I used to sit in the chapel of my school, listening to visiting pastors, speakers, missionaries and innovators. Quite often, they had recently released a book and this was another stop on their tours. If there talk was compelling or they were familiar to the audience, students would rush down after chapel to buy a book, get their autograph and meet them. I did it myself quite a few times. But because this happened so frequently, this mingling as we students listened to the captivating words of a speaker, in an event I was required to attend, I noticed how often these words were crafted to gain a response. To open hearts up to the Holy Spirit’s prompting through examples and stories and showing just how much you or someone else needed the help.

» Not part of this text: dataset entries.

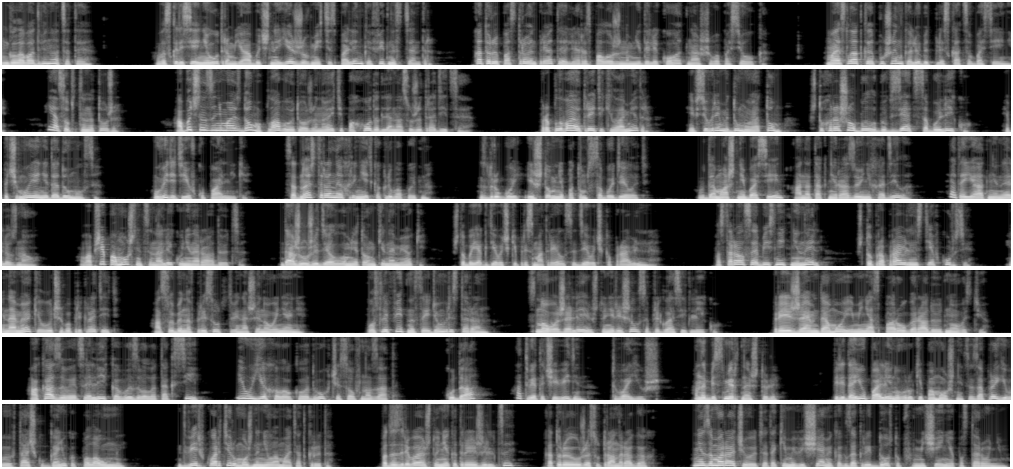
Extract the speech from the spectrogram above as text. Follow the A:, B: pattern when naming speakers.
A: Глава 12. В воскресенье утром я обычно езжу вместе с Полинкой в фитнес-центр, который построен при отеле, расположенном недалеко от нашего поселка. Моя сладкая пушинка любит плескаться в бассейне. Я, собственно, тоже. Обычно занимаюсь дома, плаваю тоже, но эти походы для нас уже традиция. Проплываю третий километр и все время думаю о том, что хорошо было бы взять с собой Лику, и почему я не додумался увидеть ее в купальнике. С одной стороны, охренеть как любопытно. С другой, и что мне потом с собой делать? В домашний бассейн она так ни разу и не ходила. Это я от Нинель узнал. Вообще помощницы на лику не нарадуются. Даже уже делала мне тонкие намеки, чтобы я к девочке присмотрелся, девочка правильная. Постарался объяснить Нинель, что про правильность я в курсе, и намеки лучше бы прекратить, особенно в присутствии нашей новой няни. После фитнеса идем в ресторан. Снова жалею, что не решился пригласить Лику. Приезжаем домой, и меня с порога радуют новостью. Оказывается, Лика вызвала такси и уехала около двух часов назад. Куда? Ответ очевиден. Твою ж. Она бессмертная, что ли? Передаю Полину в руки помощницы, запрыгиваю в тачку, гоню как полоумный. Дверь в квартиру можно не ломать, открыто. Подозреваю, что некоторые жильцы которые уже с утра на рогах, не заморачиваются такими вещами, как закрыть доступ в помещение посторонним.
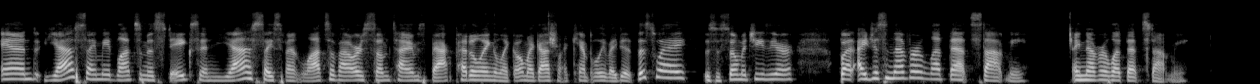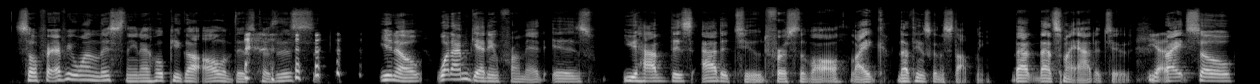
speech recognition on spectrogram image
And yes, I made lots of mistakes. And yes, I spent lots of hours sometimes backpedaling and like, oh my gosh, I can't believe I did it this way. This is so much easier. But I just never let that stop me. I never let that stop me. So for everyone listening, I hope you got all of this because this, you know, what I'm getting from it is you have this attitude, first of all, like nothing's going to stop me. That, that's my attitude. Yes. Right. So,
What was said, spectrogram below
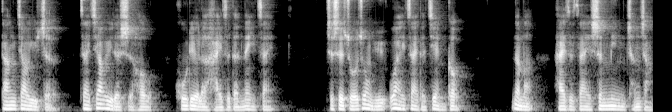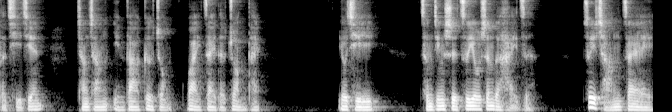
当教育者在教育的时候忽略了孩子的内在，只是着重于外在的建构，那么孩子在生命成长的期间，常常引发各种外在的状态。尤其曾经是资优生的孩子，最常在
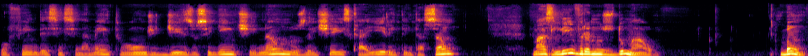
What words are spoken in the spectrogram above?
o fim desse ensinamento, onde diz o seguinte: Não nos deixeis cair em tentação, mas livra-nos do mal. Bom,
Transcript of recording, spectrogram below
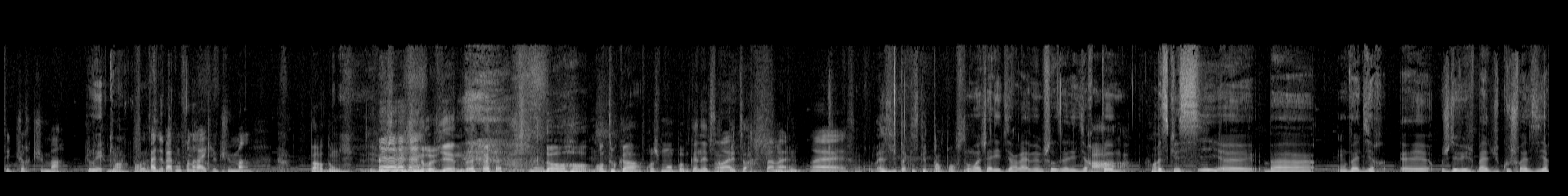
C'est curcuma. Curcuma, pardon. À ne pas confondre avec le cumin. Pardon, les origines reviennent. non, en tout cas, franchement, pomme cannelle, Ouais, c'est archi Pas mal. bon. Ouais, c'est- Vas-y, toi, qu'est-ce que t'en penses, toi? Moi, j'allais dire la même chose, j'allais dire Ah, pomme. ouais. Parce que si, euh, bah, on va dire, euh, je devais bah, du coup choisir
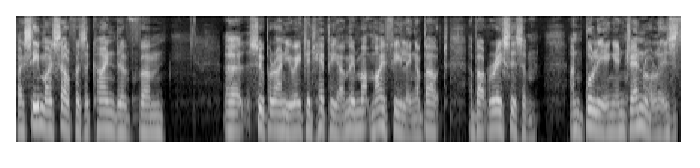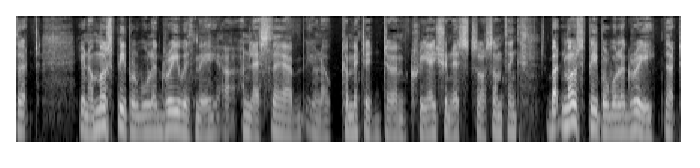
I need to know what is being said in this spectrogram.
I see myself as a kind of um, uh, superannuated hippie. I mean, my, my feeling about about racism and bullying in general is that you know, most people will agree with me, uh, unless they're, you know, committed um, creationists or something. But most people will agree that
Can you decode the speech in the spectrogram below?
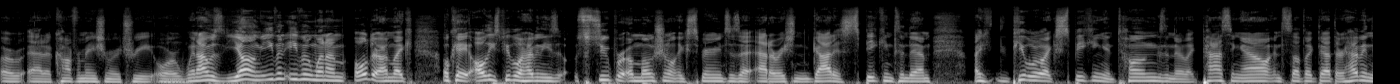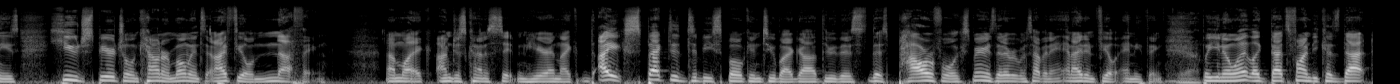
or at a confirmation retreat, or mm-hmm. when I was young, even even when I'm older, I'm like, okay, all these people are having these super emotional experiences at adoration. God is speaking to them. I, people are like speaking in tongues, and they're like passing out and stuff like that. They're having these huge spiritual encounter moments, and I feel nothing. I'm like, I'm just kind of sitting here and like I expected to be spoken to by God through this this powerful experience that everyone's having, and I didn't feel anything. Yeah. But you know what? Like that's fine because that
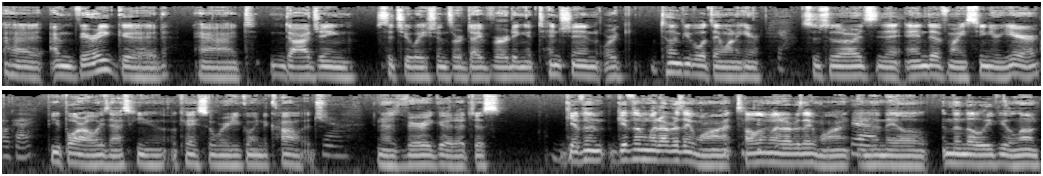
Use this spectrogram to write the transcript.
uh, I'm very good at dodging situations or diverting attention or telling people what they want to hear. Yeah. So towards the end of my senior year, Okay. people are always asking you, "Okay, so where are you going to college?" Yeah. And I was very good at just give them give them whatever they want, tell them whatever they want, Yeah. and then they'll and then they'll leave you alone.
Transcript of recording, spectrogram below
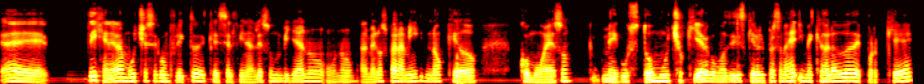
eh, genera mucho ese conflicto de que si al final es un villano o no. Al menos para mí no quedó como eso. Me gustó mucho, quiero, como dices, quiero el personaje y me quedó la duda de por qué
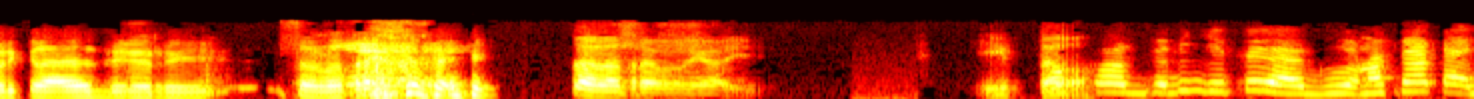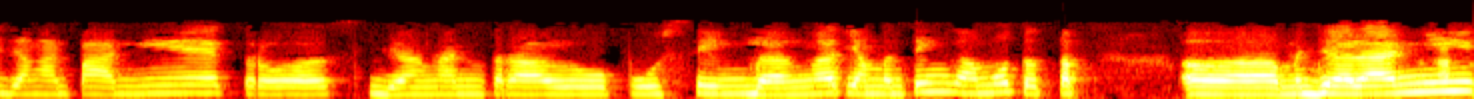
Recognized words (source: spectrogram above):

When missionaries would come, very often we’d see videos of a poor country and its people from a recent trip students and/or faculty had taken. We’d be encouraged to donate to the sister organization of our school. To sign up for a missions trip to partner. During concerts that came to the school, we’d be encouraged to partner with another organization to sponsor children.

And you know, none of these things are bad, really. But the voices kept coming and coming and begging me to do something. There were days where I’d feel so overwhelmed because it seemed that everyone wanted me to do something. Everyone felt it was my responsibility to do something as a Christian. And I couldn’t. I wasn’t called into missions and didn’t wish to participate in another trip. I didn’t have the money to sponsor a child when I could barely afford attending the expensive college. I was not registered to vote in that state and for that candidate.

It’s so hard to find quiet and peace in the midst of the noise. And it’s hard for deep feelers, like me, to cope knowing how great needs really are. This isn’t a piece to minimize the real needs, because they are there and they are real. But in the middle of the noise, it’s easy to lose a sense of what it’s really all about. The good intentions get lost in a cry to go and do and help. Voices will tell you how you are obligated to help because of commands in sacred texts.

As a member of Evangelical home schooling groups and youth groups and circles, I witnessed quite a few people growing up slamming Catholics because of their stance on works–how they’re misreading the Bible because our salvation doesn’t require works. And yet, I feel at odds with them, because look at what they do, when they go out of their way to promote Christian movies or politicians or television or whatever. Then they look me in the eyes and wonder why I don’t do the same. It’s not because a cause is bad, but I do not want this to become a work I am compelled to keep.

Now I use my voice to stand and say, I cannot do it all. I cannot support everything and will not. Just because something bears the label of Christian does not mean that by my choice of religion I am obligated to support it. I hope that as a Christian, the Spirit will guide you and me to support whatever we wish, to be equipped to support it. But I fear what happens when the good is drowned out by so much noise. I don’t want to fall under the weight of something I was never meant to hold.